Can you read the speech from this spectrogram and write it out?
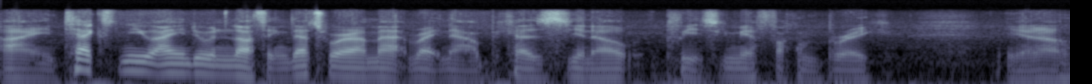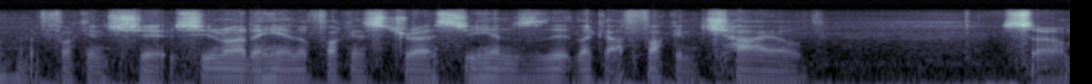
I ain't texting you. I ain't doing nothing. That's where I'm at right now because, you know, please give me a fucking break. You know, fucking shit. She don't know how to handle fucking stress. She handles it like a fucking child. So,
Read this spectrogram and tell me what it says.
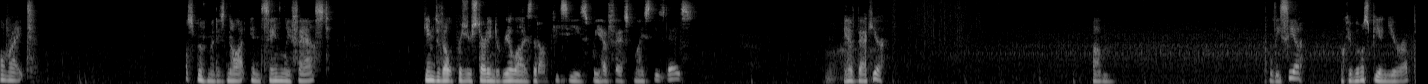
All right. Mouse movement is not insanely fast. Game developers are starting to realize that on PCs we have fast mice these days. We have back here. Um, Policia? Okay, we must be in Europe.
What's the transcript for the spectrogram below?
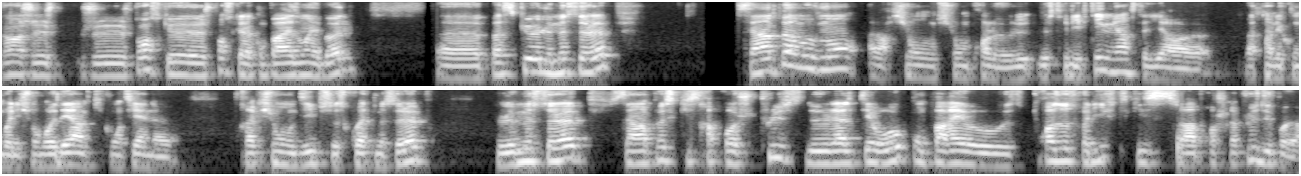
Non, je, je, pense que, je pense que la comparaison est bonne. parce que le muscle-up, c'est un peu un mouvement. Alors, si on, si on prend le, le, street lifting, hein, c'est-à-dire maintenant les compétitions modernes qui contiennent traction, dips, squat, muscle-up, le muscle-up, c'est un peu ce qui se rapproche plus de l'altéro comparé aux trois autres lifts qui se rapprocheraient plus du power.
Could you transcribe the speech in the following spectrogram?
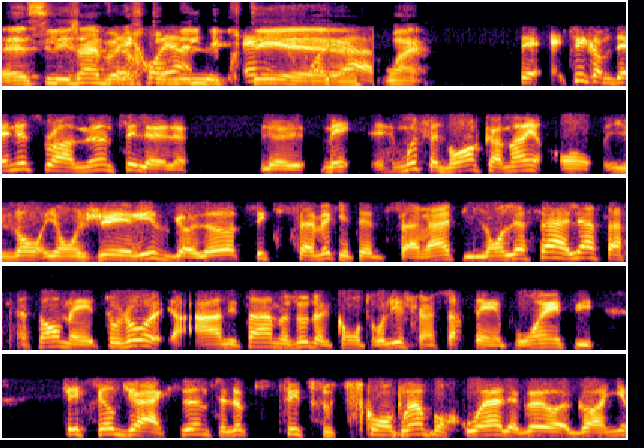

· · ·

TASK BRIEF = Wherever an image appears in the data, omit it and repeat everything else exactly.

OUTPUT FOR THIS EXERCISE =
Can you read the speech from this spectrogram and write it out?
I ain't texting you. I ain't doing nothing. That's where I'm at right now because, you know, please give me a fucking break. You know, fucking shit. She don't know how to handle fucking stress. She handles it like a fucking child. So,
Read this spectrogram and tell me what it says.
All right. Mouse movement is not insanely fast. Game developers are starting to realize that on PCs we have fast mice these days. We have back here. Um, Policia? Okay, we must be in Europe.
What's the transcript for the spectrogram below?
Non, je, je, pense que, je pense que la comparaison est bonne. parce que le muscle-up, c'est un peu un mouvement. Alors, si on, si on prend le, le, street lifting, hein, c'est-à-dire maintenant les compétitions modernes qui contiennent traction, dips, squat, muscle-up, le muscle-up, c'est un peu ce qui se rapproche plus de l'altéro comparé aux trois autres lifts qui se rapprocheraient plus du power.
Could you transcribe the speech in the following spectrogram?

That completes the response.